By Michael R Shea – January 22, 2020
Designed in Pillager, Minnesota, in 1983, Desert Eagle pistols fast became a favorite of Hollywood in the 1980s and 1990s. Arnold, the Punisher, and even Pamela Anderson carried one. Manufactured for Magnum Research (now part of Kahr Firearms Group) by Israeli Weapons Industries at that time, the Desert Eagle was brought back to Minnesota in 2009, where it’s made to this day. It’s a 100 percent American gun, from an American company.
The new .429 DE cartridge was designed in- house by Jim Tertin. It’s a .50 AE case necked down to a .44 Magnum bullet—the actual diameter of which is .429. It’s designed for headspacing on the sloped, 30-degree shoulder, and has a long case neck for solid crimping.
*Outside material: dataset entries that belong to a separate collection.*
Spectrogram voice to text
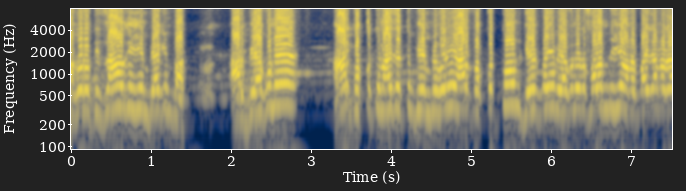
আগরতি যাও গিয়ে বিয়াগিন বাদ আর বিয়াগুনে আর পক্ষতুন আইজ একটা বিএমপি করি আর পক্ষতুন গেট ভাই বিয়াগুনের সালাম দিয়ে অনেক ভাই জানারা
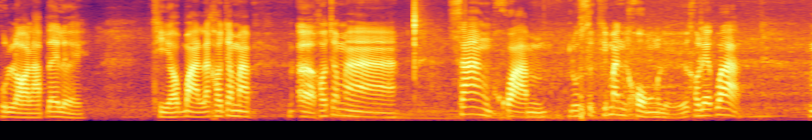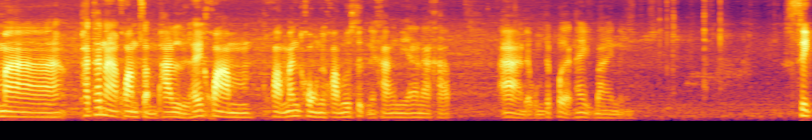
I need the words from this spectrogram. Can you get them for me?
คุณรอรับได้เลยทีออฟวานแล้วเขาจะมา เออเขาจะมา สร้างความรู้สึกที่มั่นคง หรือเขาเรียกว่ามาพัฒนาความสัมพันธ์ หรือให้ความความมั่นคงในความรู้สึกในครั้งนี้นะครับ อ่า เดี๋ยวผมจะเปิดให้อีกใบหนึ่งซิก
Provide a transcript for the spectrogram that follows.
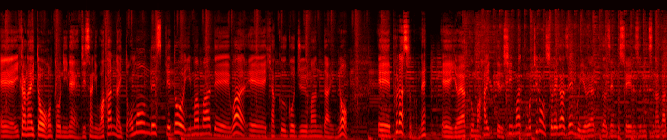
えー、行かないと本当にね、実際に分かんないと思うんですけど、今までは、えー、150万台の、えー、プラスのね、えー、予約も入ってるし、まあ、もちろんそれが全部予約が全部セールスにつながっ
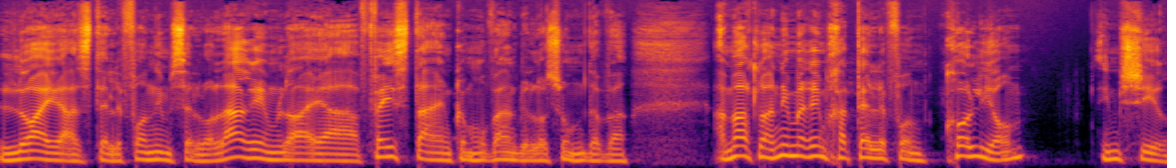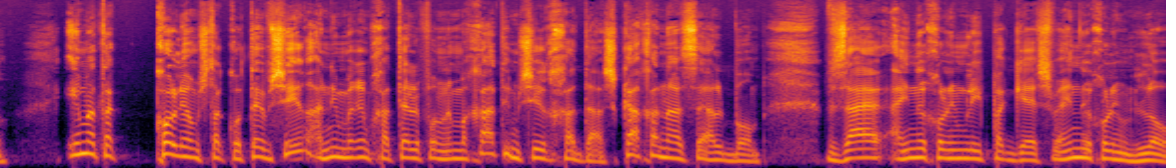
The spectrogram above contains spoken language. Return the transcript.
לא היה אז טלפונים סלולריים, לא היה פייסטיים כמובן ולא שום דבר. אמרת לו, אני מרים לך טלפון כל יום עם שיר. אם אתה, כל יום שאתה כותב שיר, אני מרים לך טלפון למחרת עם שיר חדש. ככה נעשה אלבום. וזה היה, היינו יכולים להיפגש והיינו יכולים, לא.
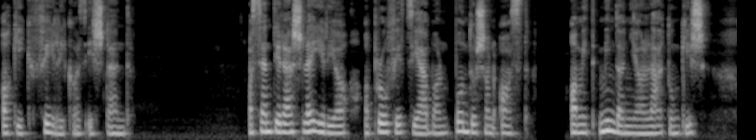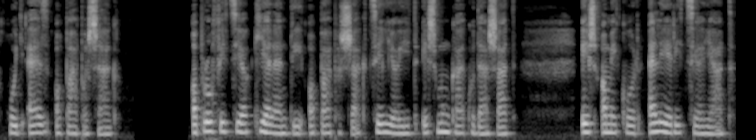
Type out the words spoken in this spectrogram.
akik félik az Istent. A Szentírás leírja a proféciában pontosan azt, amit mindannyian látunk is, hogy ez a pápaság. A profécia kijelenti a pápaság céljait és munkálkodását, és amikor eléri célját,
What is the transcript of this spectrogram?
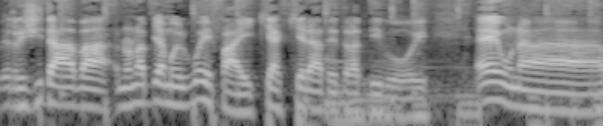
recitava non abbiamo il wifi, chiacchierate tra di voi. È una,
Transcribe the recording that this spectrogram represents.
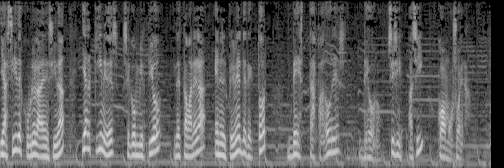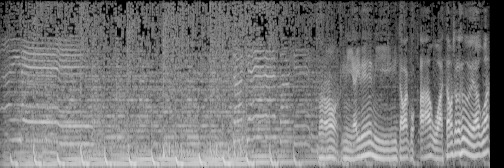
y así descubrió la densidad y Arquímedes se convirtió de esta manera en el primer detector de estafadores de oro. Sí, sí, así como suena. No, no, no, ni aire ni, ni tabaco, agua. Estamos hablando de agua.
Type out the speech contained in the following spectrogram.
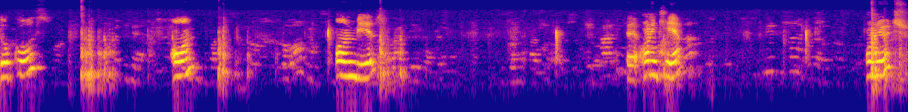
dokuz, on, on bir, e, on iki, 13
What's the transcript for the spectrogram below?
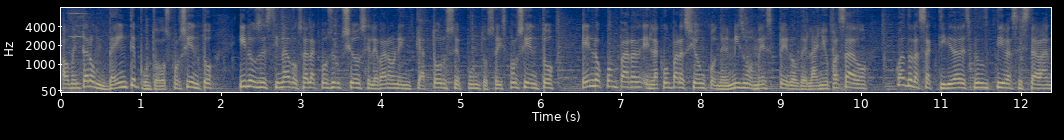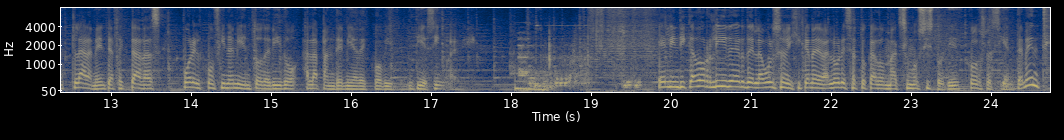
aumentaron 20.2% y los destinados a la construcción se elevaron en 14.6% en, la comparación con el mismo mes pero del año pasado, cuando las actividades productivas estaban claramente afectadas por el confinamiento debido a la pandemia de COVID-19. El indicador líder de la Bolsa Mexicana de Valores ha tocado máximos históricos recientemente.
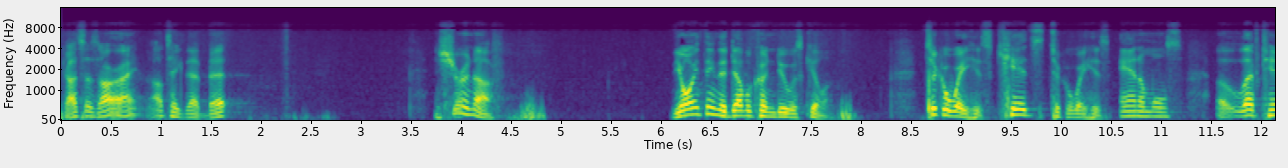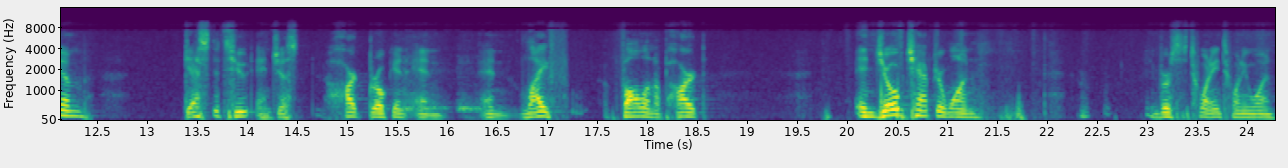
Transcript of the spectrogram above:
God says, All right, I'll take that bet. And sure enough, the only thing the devil couldn't do was kill him. Took away his kids, took away his animals, uh, left him destitute and just heartbroken and, and life fallen apart. In Job chapter 1, verses 20 and 21,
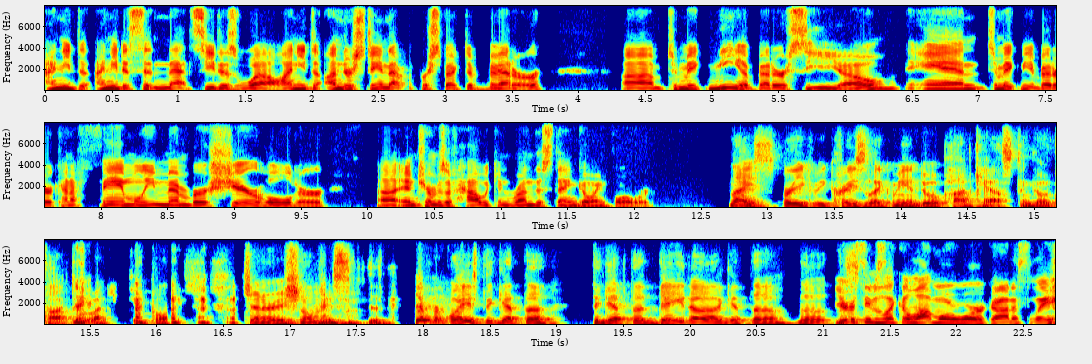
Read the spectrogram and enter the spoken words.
I need to I need to sit in that seat as well. I need to understand that perspective better um, to make me a better CEO and to make me a better kind of family member shareholder uh, in terms of how we can run this thing going forward. Nice. Or you could be crazy like me and do a podcast and go talk to a bunch of people, generational businesses, different ways to get the to get the data, get the the. Yours seems like a lot more work, honestly.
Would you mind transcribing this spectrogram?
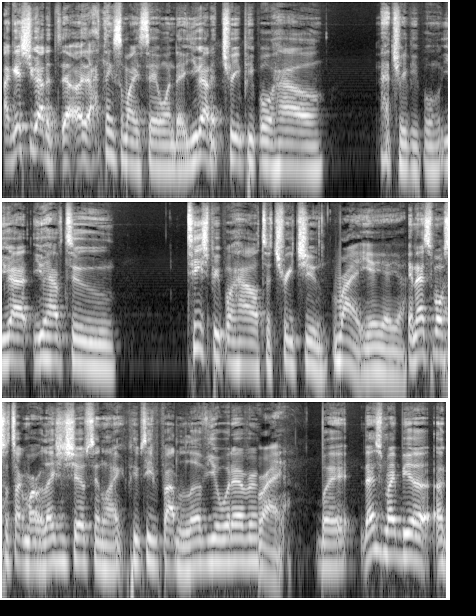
I guess you got to. I think somebody said one day you got to treat people how, not treat people. You got you have to teach people how to treat you, Right. Yeah, yeah, yeah. and that's mostly talking about relationships and like people, people how to love you or whatever. Right. But that might be a, a,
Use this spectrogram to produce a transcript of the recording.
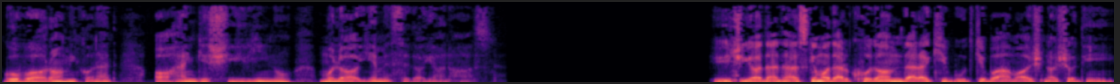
گوارا می کند آهنگ شیرین و ملایم صدایان هاست. هیچ یادت هست که ما در کدام درکی بود که با هم آشنا شدیم؟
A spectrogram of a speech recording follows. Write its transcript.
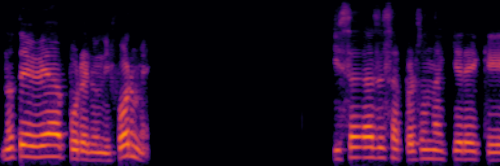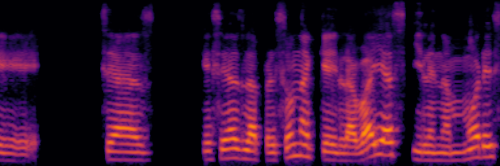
no te vea por el uniforme. Quizás esa persona quiere que seas que seas la persona que la vayas y le enamores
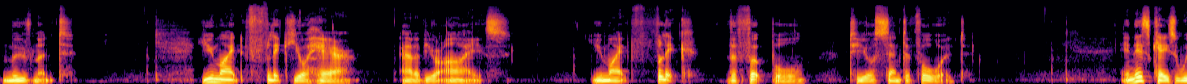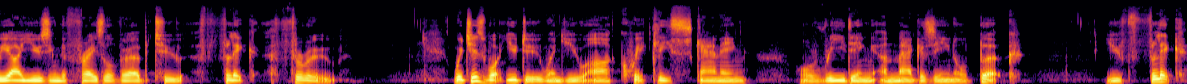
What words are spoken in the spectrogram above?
movement. You might flick your hair out of your eyes. You might flick the football to your centre forward. In this case, we are using the phrasal verb to flick through, which is what you do when you are quickly scanning or reading a magazine or book. You flick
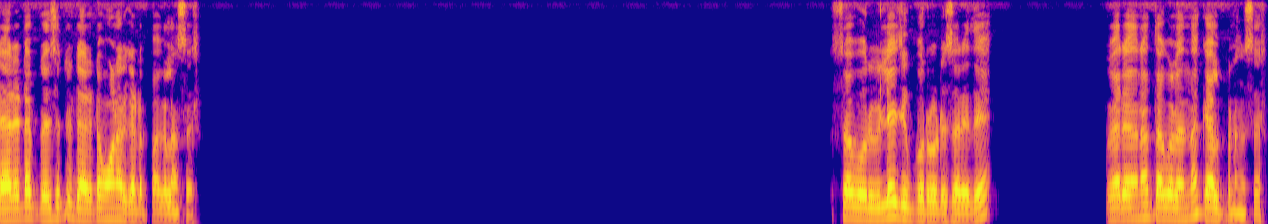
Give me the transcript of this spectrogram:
டைரெக்டாக பேசிட்டு டைரெக்டாக ஓனர் கிட்ட பார்க்கலாம் சார் சார் ஒரு வில்லேஜுக்கு போகிற ரோடு சார் இது. வேறு எதனா தகவல் இருந்தால் கால் பண்ணுங்கள் சார்.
Softpoints and hollowpoints by Speer and Sierra are currently available in the 210- and 240-grain weight class, loaded into Starline brass by HSM in Montana, and sold through Kahr’s ammo division, Glacier Ridge, for $42 a box. (Kahr purchased Magnum Research in 2010.) The 210-grainers push 1750 fps at the muzzle. The 240s hit 1625 fps and have a 25 percent velocity increase and 45 percent more energy over the .44 Mag. when shot through a 6-inch barrel.
This all makes the .429 DE an ideal hunting load. It hits harder than a .44 Magnum, but with less felt recoil than the .50 AE. In the big pistol, the round feels very much like a light .44 Mag. load and is much more pleasant to shoot than a small-framed .357 revolver loaded hot. For rental ranges, it could be a good option for customers who want the Desert Eagle experience, but fear the full-power .50 AE. In fact, a Mark XIX 429 Desert Eagle can accept .50 AE and .44 Magnum barrels.